Aside from the economic losses, the political power of the African-American community also has waned as both Democrats and Republicans try to woo the growing Hispanic community.
The power shift was publicly illustrated in June 2012 when Obama announced a path to legal residency for at least 800,000 illegal immigrants. Many say that those immigrants — few of whom have college degrees — will compete for jobs against those hit hardest by the economic downturn, including African-Americans.
That deferred deportation policy is poignant, partly because Obama used his 2007 speech to argue that African-Americans be hired to help rebuild New Orleans. “We don’t need Halliburton doing it — we can have the people who were displaced doing that work,” he declared.
However, many of the reconstruction jobs have gone to immigrants, partly because immigrants are more willing to move from their communities.
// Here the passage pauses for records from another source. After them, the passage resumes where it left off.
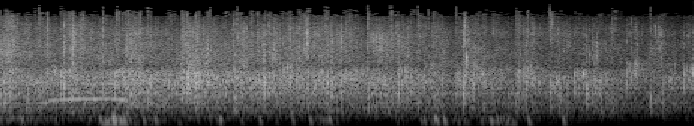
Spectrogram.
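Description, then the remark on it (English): A crowd applauds steadily, a dense wash of many hands clapping at an even, fairly loud level that carries on throughout without pause or voices. “Give it up for these guys.”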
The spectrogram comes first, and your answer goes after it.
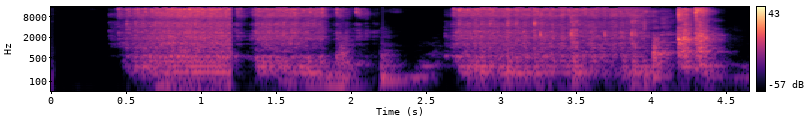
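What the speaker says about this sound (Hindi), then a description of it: "यहीं से रिटर्न करके चारों तरफ कॉलर के सिलाई लगा देना है" A sewing machine stitches around the collar of a half-collar blouse in loud bursts of fast, even whirring. Short pauses break the bursts, and the machine sounds close by.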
After the 2005 flood, the city gained 37,000 Hispanics, even as the majority-black population shrank by 20 percent, according to Governing magazine.
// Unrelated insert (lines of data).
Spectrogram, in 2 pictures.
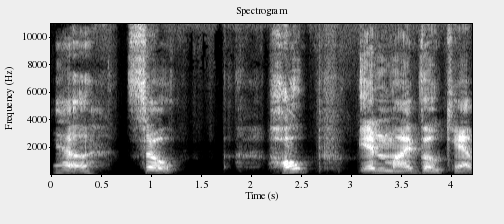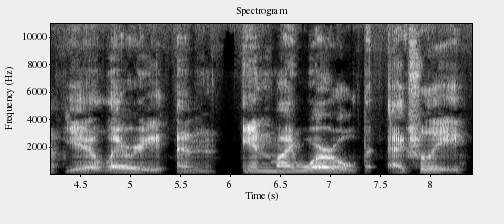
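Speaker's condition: Friedreich's ataxia; progressive

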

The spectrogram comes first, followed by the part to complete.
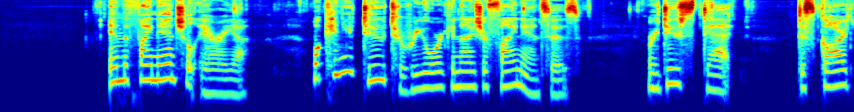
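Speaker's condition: No condition

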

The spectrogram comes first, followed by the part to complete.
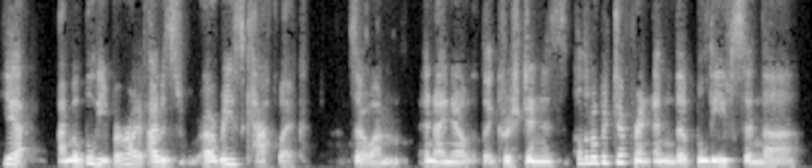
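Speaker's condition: Cleft lip and palate; congenital

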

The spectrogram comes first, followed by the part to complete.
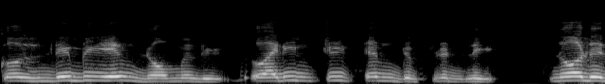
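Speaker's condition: Cerebral palsy; hyperreactive body when nervous on stage, strong shaking, spasms, abnormal breathing, fear of public speaking

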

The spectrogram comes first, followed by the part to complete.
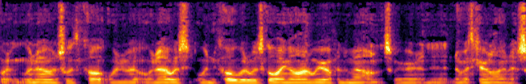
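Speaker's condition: Parkinson's disease; heavy weightlifting

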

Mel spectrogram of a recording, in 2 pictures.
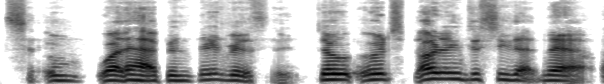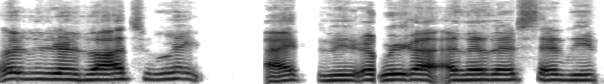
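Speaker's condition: Cerebral palsy; affects speech

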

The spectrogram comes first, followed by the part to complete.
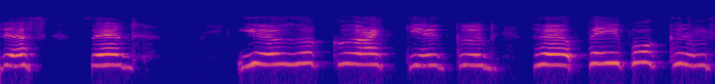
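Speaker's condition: Cerebral palsy

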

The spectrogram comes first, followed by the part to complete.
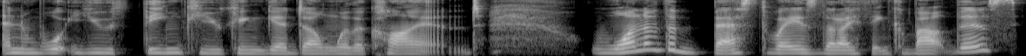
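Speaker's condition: No condition

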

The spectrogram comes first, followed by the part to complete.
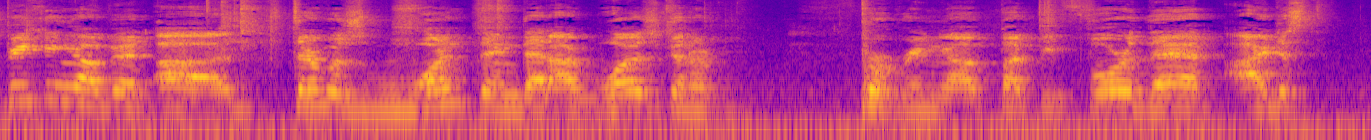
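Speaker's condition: Stutter; persistent stutter, said not to go away; long block on a word, someone suggested a different voice, tries game show host voice; blocks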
In Obama’s White House, African-Americans also lost out to gays. In 2012, Obama also backed gay advocacy groups’ effort to change marriage form a child-focused relationship to an adult-focused relationship that would include childless same-sex couples. That shift clashed with the socially conservative view held by many African-Americans. In numerous state ballots, African-Americans have voted heavily to support the traditional definition of marriage.